Besides the fact that this benefits the environment, it is also interesting for flight schools in terms of price. “They can recoup the conversion package costs in about four to five years,” says Van Schaik. “Because electricity is cheaper than kerosene and given that maintenance of an electric motor is much easier than an internal combustion engine.” The conversion package is expected to cost approximately €150,000. On top of that, the batteries will have to be replaced every five years or so, because they will lose their capacity over time. “But even then it is comparatively cheaper for flight schools to fly electrically,” he points out.

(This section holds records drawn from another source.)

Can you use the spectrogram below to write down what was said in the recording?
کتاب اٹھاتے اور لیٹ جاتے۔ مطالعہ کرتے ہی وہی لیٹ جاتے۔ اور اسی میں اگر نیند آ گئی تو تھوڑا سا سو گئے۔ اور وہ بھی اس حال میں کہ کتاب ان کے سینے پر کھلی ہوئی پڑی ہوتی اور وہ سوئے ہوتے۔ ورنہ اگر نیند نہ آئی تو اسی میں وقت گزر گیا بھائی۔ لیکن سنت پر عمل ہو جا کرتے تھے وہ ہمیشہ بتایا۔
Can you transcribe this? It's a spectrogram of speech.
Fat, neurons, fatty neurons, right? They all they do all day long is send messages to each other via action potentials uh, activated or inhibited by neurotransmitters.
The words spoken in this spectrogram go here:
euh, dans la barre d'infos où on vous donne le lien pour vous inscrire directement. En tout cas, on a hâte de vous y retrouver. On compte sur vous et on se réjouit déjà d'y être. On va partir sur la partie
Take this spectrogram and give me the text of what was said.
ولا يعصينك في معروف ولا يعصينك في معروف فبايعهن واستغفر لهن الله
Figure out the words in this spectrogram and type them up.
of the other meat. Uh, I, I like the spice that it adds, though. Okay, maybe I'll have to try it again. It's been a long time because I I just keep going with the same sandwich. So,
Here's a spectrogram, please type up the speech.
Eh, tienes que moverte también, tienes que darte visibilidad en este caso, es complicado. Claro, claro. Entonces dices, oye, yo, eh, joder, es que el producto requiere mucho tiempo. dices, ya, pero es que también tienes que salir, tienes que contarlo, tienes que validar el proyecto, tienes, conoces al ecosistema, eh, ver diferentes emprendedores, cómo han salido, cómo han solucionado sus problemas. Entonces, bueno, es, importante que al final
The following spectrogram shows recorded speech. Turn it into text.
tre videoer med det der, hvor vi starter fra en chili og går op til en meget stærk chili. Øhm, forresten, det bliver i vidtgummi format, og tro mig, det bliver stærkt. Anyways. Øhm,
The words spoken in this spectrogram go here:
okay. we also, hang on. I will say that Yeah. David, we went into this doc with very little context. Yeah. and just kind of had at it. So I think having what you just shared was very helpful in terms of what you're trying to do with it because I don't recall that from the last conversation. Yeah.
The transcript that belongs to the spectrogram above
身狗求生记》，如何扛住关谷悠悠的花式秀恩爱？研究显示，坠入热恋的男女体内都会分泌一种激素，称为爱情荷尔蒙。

What’s more, the batteries do not make the aircraft larger or heavier. “An internal combustion engine weighs about 200 kilos. An electric motor with the same capacity only weighs twelve kilos. So we can use the surplus weight for batteries,” Van Schaik adds. “The interior also remains the same. Pilots can fly both the existing and the electric planes.”
Lots of small planes
How many people fly in these types of small planes? “Most people tend to think of large passenger airplanes, but about ninety percent of all planes registered in the Netherlands are actually small planes,” he states. These are used for pleasure flights, flying lessons and business flights, for instance, says Van Schaik. “You could say that people should look for alternatives to flying, but changing human behavior is very difficult. That’s why we want to offer these people a more sustainable alternative,” he states.
The students want to contribute to the energy transition with their conversion package. “Innovation in aviation is very slow. The planes we are currently flying in were originally made in the 1960s. Since then, companies have only made modifications to the aircraft, but nothing has fundamentally changed,” Van Schaik notes. The students want to change that now. “If our plan for electric airplanes goes well, we also want to look at other options, such as hydrogen.”
“The development of hydrogen-powered aircraft is going to take a number of years,” he goes on. “But it could provide a sustainable alternative for longer flights with more passengers.” He explains that scaling-up will be difficult for electric aircraft. “You have to carry too many heavy batteries for a long flight. Besides that, the engine also has to be bigger. Since an electric motor works with magnets, it can’t become too big. In that case, the magnets would not work properly anymore,” he clarifies. “You can opt for several smaller engines, but then the aircraft will have to be built completely differently.” You wouldn’t be able to convert an airplane then. Whereas that is precisely the added value that Falcon has to offer,” says Van Schaik. Falcon wants to see how they can convert existing aircraft for hydrogen as well.
He concludes: “In order to make aviation more sustainable, just as is the case with road transportation, we have to create a combination of various sustainable options, such as electric and hydrogen-powered aviation. We want to show what the possibilities are and bring this to the market in the most accessible way possible.”
This summer Brandon took part in ‘the online trip run by the European Venture Programme’. “Instead of going to Munich, Lausanne and Paris, I spent two weeks taking workshops in Kennispoort, together with three founders of Eindhoven-based startups [ namely, Hable, GOAL 3 and Zavhy - ed.]. I learned to make a pitch and got a ton of information that was all new to me, as a physics student. About negotiating with various parties, for example.” The lesson on pitching certainly hit the mark: FEA won the audience award.